The fall of Candia brought an abrupt end to this flourishing cultural life in Crete, and the masters moved with their work to the Ionian Islands and Venice. But the tradition of icon-writing which was at its height in Saint Catherine’s, continued after the Turkish occupation of Crete. These later icons included works from the Monastery of Saint John the Theologian in Anopolis, from 1670 until the early 18th century, including the Birth of Saint John the Baptist, the Execution of Saint John the Baptist, the Tree of Jesse, which is clearly inspired by Damaskinos, and Saint John the Theologian and Prochoros in the cave of the Apocalypse in Patmos.
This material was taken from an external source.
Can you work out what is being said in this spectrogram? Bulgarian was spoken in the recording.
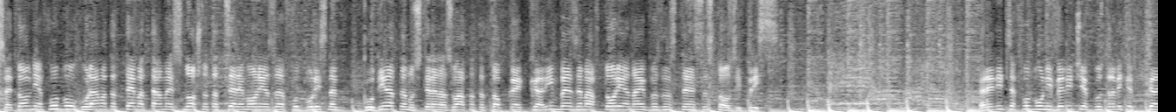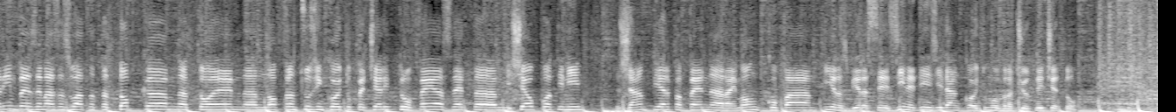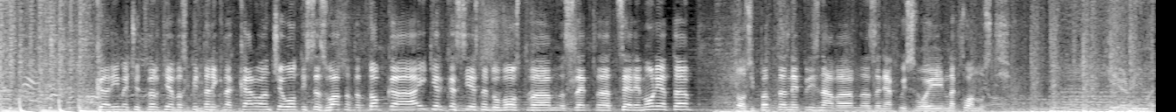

However, the Church of Saint Catherine of Sinai, once part of the largest richest monastery on Crete, was stripped of its icons and relics and was turned into a mosque, named the Zoulfikiar Ali Tzamisi, although it was known popularly as Haghia Katerina Djamé.
During the Turkish occupation, the people of Iraklion knew their city as Magalo Kastro (‘the Great Castle’). For many decades, the Church of Saint Mathew, another dependency of Mount Sinai, was the only Orthodox church to survive in Iraklion until the small Church of Saint Menas opened in 1739.
A new museum
The mosque at Saint Catherine’s was abandoned a few months after Crete was officially united with the modern Greek state in 1913, and in 1919 a decree was issued to return it to use as a church. From 1922 to 1935, it sheltered refugees who had arrived from Western Turkey, and by World War II it was in ruins. The Nazi occupiers used it as a machinery depot, petrol warehouse and car repair shop.
A Byzantine museum was housed in the church from the 1960s, but this closed in 2007. A new, modern museum was designed, with support from the Greek Ministry of Culture, and opened as the Museum of Christian Art in June 2015. Today, this is a showpiece museum, providing a complete picture of Church art and architecture in Crete from the 13th to the 17th century, and the collection in the museum spans a period up to the late 19th century.
But the church continues to function as a dedicated church, and the Divine Liturgy is celebrated twice a year in the Chapel of All Enlightened Saints of Crete in the north transept, on the first Sunday in July, when these saints are commemorated, and on 25 November, the feast day of Saint Catherine of Mount Sinai.
Canon Patrick Comerford is Priest-in-Charge, the Rathkeale and Kilnaughtin Group of Parishes. This feature was published in the ‘Church Review’ (Dublin and Glendalough) and the ‘Diocesan Magazine’ (Cashel, Ferns and Ossory), in September 2017.